_Saved entries_.
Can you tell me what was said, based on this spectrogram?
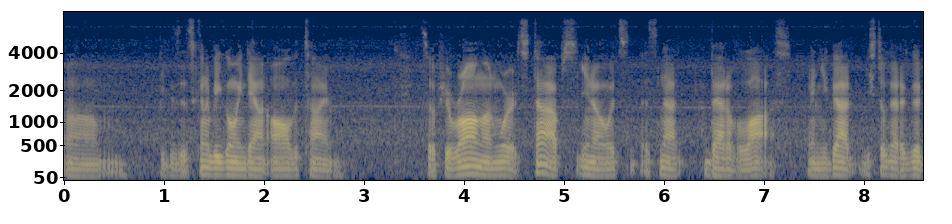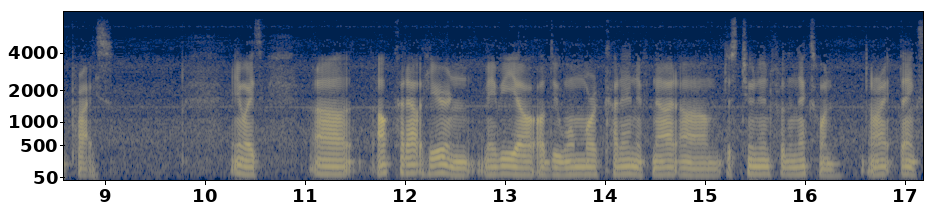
um, because it's going to be going down all the time so if you're wrong on where it stops you know it's it's not a bad of a loss and you got you still got a good price anyways uh, I'll cut out here and maybe I'll, I'll, do one more cut in if not um, just tune in for the next one alright thanks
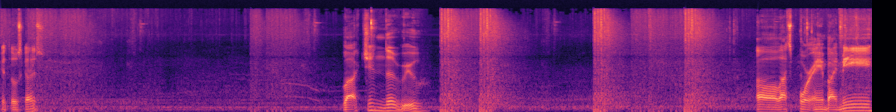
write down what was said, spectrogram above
Get those guys. Watching the roof. Oh, that's poor aim by me.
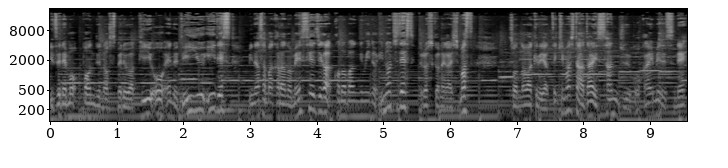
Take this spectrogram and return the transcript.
いずれも、ポンデのスペルは PONDUE です。皆様からのメッセージがこの番組の命です。よろしくお願いします。そんなわけでやってきました。第35回目ですね。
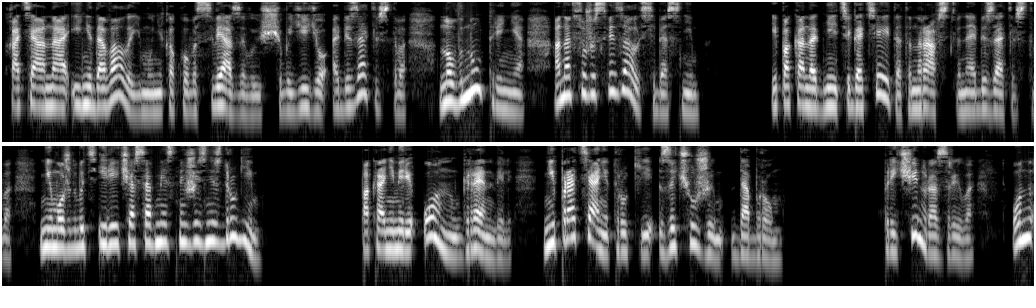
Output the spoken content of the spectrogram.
Хотя она и не давала ему никакого связывающего ее обязательства, но внутренне она все же связала себя с ним. И пока над ней тяготеет это нравственное обязательство, не может быть и речи о совместной жизни с другим. По крайней мере, он, Гренвиль, не протянет руки за чужим добром. Причину разрыва он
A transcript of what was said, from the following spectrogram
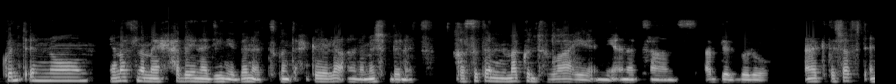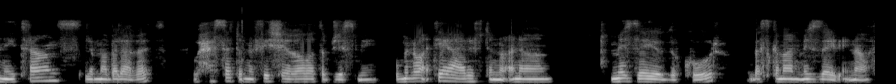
كنت إنه يعني مثلا لما حدا يناديني بنت كنت أحكي له لا أنا مش بنت. خاصة ما كنت واعية إني أنا trans قبل البلوغ. أنا اكتشفت إني trans لما بلغت وحسيت إنه في شيء غلط بجسمي. ومن وقتها عرفت إنه أنا مش زي الذكور بس كمان مش زي الإناث.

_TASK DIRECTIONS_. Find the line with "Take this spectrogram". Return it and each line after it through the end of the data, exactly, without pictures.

_THE ANSWER_.
Take this spectrogram and return the transcript.
いずれも、ポンデのスペルは PONDUE です。皆様からのメッセージがこの番組の命です。よろしくお願いします。そんなわけでやってきました。第35回目ですね。
Output the spoken content of the spectrogram.
Хотя она и не давала ему никакого связывающего ее обязательства, но внутренне она все же связала себя с ним. И пока над ней тяготеет это нравственное обязательство, не может быть и речи о совместной жизни с другим. По крайней мере, он, Гренвиль, не протянет руки за чужим добром. Причину разрыва он
A transcript of what was said, from the following spectrogram
كنت إنه يعني مثلا لما حدا يناديني بنت كنت أحكي له لا أنا مش بنت. خاصة ما كنت واعية إني أنا trans قبل البلوغ. أنا اكتشفت إني trans لما بلغت وحسيت إنه في شيء غلط بجسمي. ومن وقتها عرفت إنه أنا مش زي الذكور بس كمان مش زي الإناث.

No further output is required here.